* EXERCISE DESCRIPTION *
Wherever the line that contains "Identify the words" falls, repeat it and the lines after it exactly until the records end, without any pictures.

SOURCE DATA section start

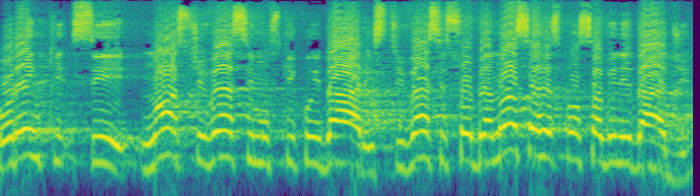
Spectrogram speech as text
Porém, que, se nós tivéssemos que cuidar, estivesse sob a nossa responsabilidade,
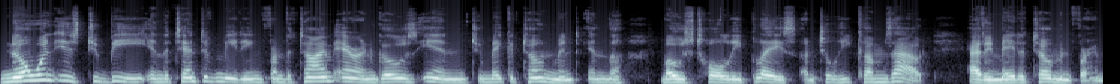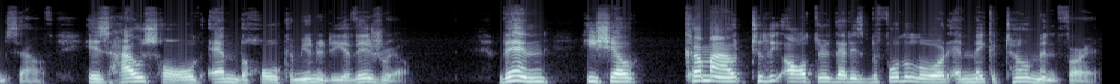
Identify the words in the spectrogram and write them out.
No one is to be in the tent of meeting from the time Aaron goes in to make atonement in the most holy place until he comes out, having made atonement for himself, his household, and the whole community of Israel. Then he shall come out to the altar that is before the Lord and make atonement for it.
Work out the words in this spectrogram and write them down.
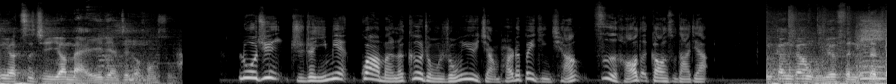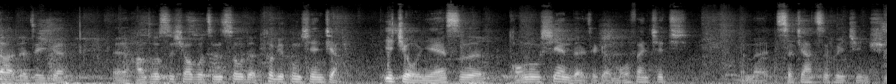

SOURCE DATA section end

* COMPLETED EXERCISE *
Identify the words in the spectrogram and write them out.
No one is to be in the tent of meeting from the time Aaron goes in to make atonement in the most holy place until he comes out, having made atonement for himself, his household, and the whole community of Israel. Then he shall come out to the altar that is before the Lord and make atonement for it.
Work out the words in this spectrogram and write them down.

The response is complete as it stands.